Longleaf Partners fell 11 percent in the first quarter, during which it was opened to new investors for the first time in 3 1/2 years. The Standard & Poor’s 500 index declined 9.5 percent in the same period.
Southeastern Asset’s International Fund, which also holds UBS, fell 11.5 percent, compared with the 8.9 percent drop by the MSCI EAFE Index.
“The funds made meaningful headway in spite of one unforced error,” wrote Hawkins and Cates. Zurich-based UBS fell 43 percent during the first quarter.
Longleaf Partners held 11 million UBS shares worth more than $506 million as of Dec. 31. Though the fund added 2 million shares by March 31, the decline of UBS brought its stake to a value of $396.2 million, the report said.
UBS has announced $38 billion in credit writedowns, the biggest of any European bank, and a first-quarter loss of 11.5 billion francs ($10.9 billion). Rohner exited the municipal-bond business and plans to sell subprime assets. The company will cut 2,600 jobs in its securities business and focus on the unit that manages money for wealthy clients.
“If the management acts as promised, UBS should be a tremendous investment from this point,” the Southeastern managers wrote.
UBS accounted for 3.9 percent of the fund’s assets as of March 31. The stock declined about 35 percent this year through May 13.
Longleaf Partners has fallen 2.2 percent in 2008, beating more than three-fourths of rival funds that invest in large company stocks, according to data compiled by Chicago-based Morningstar. During the past 12 months, the fund has lost 9.2 percent, trailing 87 percent of peers.

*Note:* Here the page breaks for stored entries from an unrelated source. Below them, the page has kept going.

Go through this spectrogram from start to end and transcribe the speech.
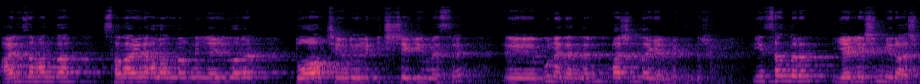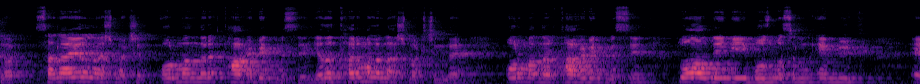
aynı zamanda sanayi alanlarının yayılarak doğal çevreyle iç içe girmesi e, bu nedenlerin başında gelmektedir. İnsanların yerleşim yeri açmak, sanayi alanı açmak için ormanları tahrip etmesi ya da tarım alanı açmak için de ormanları tahrip etmesi doğal dengeyi bozmasının en büyük e,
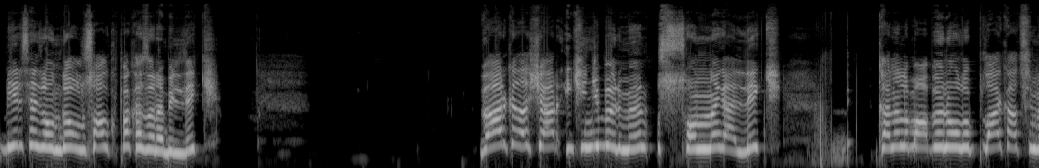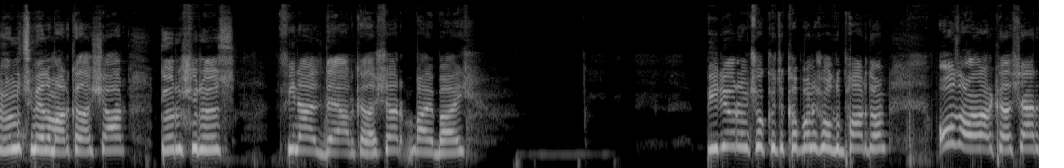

“The fund is not guaranteed for a smooth performance, but over the long term it has proven its value,” Gregg Wolper, an analyst with Morningstar said in an interview. “The managers have the courage to stick with stocks that they believe in.”
Morningstar dropped its rating on the fund on May 2 to three stars from its second-highest rating of four stars.